Senior dogs can usually manage 4-6 hours between visits outdoors. Adult dogs typically need to go out every 6-8 hours at a minimum. Crate-trained dogs and those whose pet parents are frequently gone for longer hours may be able to hold for as much as 10-12 hours.
So, in summary, even though an adult dog can go for a maximum of 10 to 15 hours without urinating, it’s preferable that you allow them to relieve themselves every 6 to 8 hours.
Older dogs might also need to urinate more frequently than average as their bladders become weaker. Many older dogs need to be taken out to urinate a similar amount as to when they were a puppy. Similarly, a lot of medication for dogs, such as heart pills, will increase how often your dog needs to go.
Puppies generally have full bladder control between 4 and 6 months of age. This means that there is light at the end of the tunnel—with a little patience, you can teach a puppy to stop peeing in the house.
Bladder leaks are not an uncommon occurrence in older dogs. This is because the urethral muscles are not as strong as they used to be. As your dog ages, they may have a harder time holding in urine. Often, incontinence starts when dogs are mature or middle-aged.
Dogs can go for 8 to 10 hours without urinating overnight, while sleeping. However, all dogs need to be taken out after a meal or a drink, upon waking up and after a period of play. Health: Urinary frequency in dogs will vary due to factors such as age, sex, body size and overall health.
Signs that you should be observant of in an elderly dog or a sick dog in hospice care include:
Urinary tract infections and other urinary issues may be related to kidney disease, especially in older dogs. Kidney disease causes the body to drink more water and urinate more. All of this can be difficult for a senior dog to handle, causing inappropriate urination.
If your dog suddenly starts peeing in the house (or other unacceptable places), it could be caused by a urinary tract infection. Other possible urinary issues your vet might find include cystitis (inflammation of the bladder), crystals in the urine, bladder stones, structural abnormalities, and even tumors.
If your conscience is happy with that, try this logical corollary: keeping your old, sick dog, or your unhappy, peeing cat, even if you don’t want them anymore, means a perfectly healthy and well-adjusted dog or cat at the shelter, who might otherwise have been adopted into your home, must be euthanized.
The Short Answer. On average, dogs need to go outside at least 3 to 5 times per day to have the opportunity to relieve themselves. Veterinarians recommend that adult dogs go no more than 6-8 hours between trips outdoors.
Adult dogs can hold their pee for up to 10-12 hours if needed, but that doesn’t mean that they should. The average adult dog should be allowed to relieve itself at least 3-5 times per day. That’s at least once every 8 hours.
There’s potential health risks associated with forcing your dog to hold its pee for too long.
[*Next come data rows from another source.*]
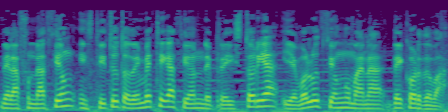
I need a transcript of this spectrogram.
de la Fundación Instituto de Investigación de Prehistoria y Evolución Humana de Córdoba.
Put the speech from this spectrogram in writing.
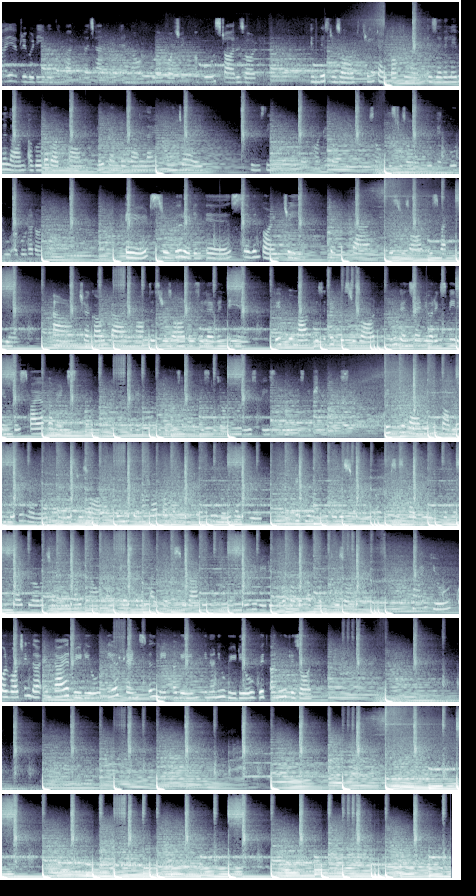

Although he physically might be able to do so, extended periods of holding it in can lead to urinary tract infections or urinary crystals and stones. The inability to urine can also lead to behavioral issues.
Other Ways to Help Your Incontinent Dog For example, absorbent bedding. It’s more hygienic, easier to clean, and because it pulls the urine away from your dog’s skin, it’ll cause them less discomfort. You can even buy incontinence pads for dogs. Certain behavioural changes will also make a difference.
At-Home Solutions for Dog Incontinence Things you can do to help your dog include limiting her water late at night (but only if this won’t interfere with other health conditions!) and adding extra walks to try and empty the bladder. If it is difficult to get your dog outside, consider using pee pads in the house.
You can help your incontinent dog by using bedding, such as vetbed, which draws moisture away from the skin. Dog incontinence pads are also available for an old dog peeing inside. You should also wash the back of your dog’s legs regularly to reduce the risk of urine scald.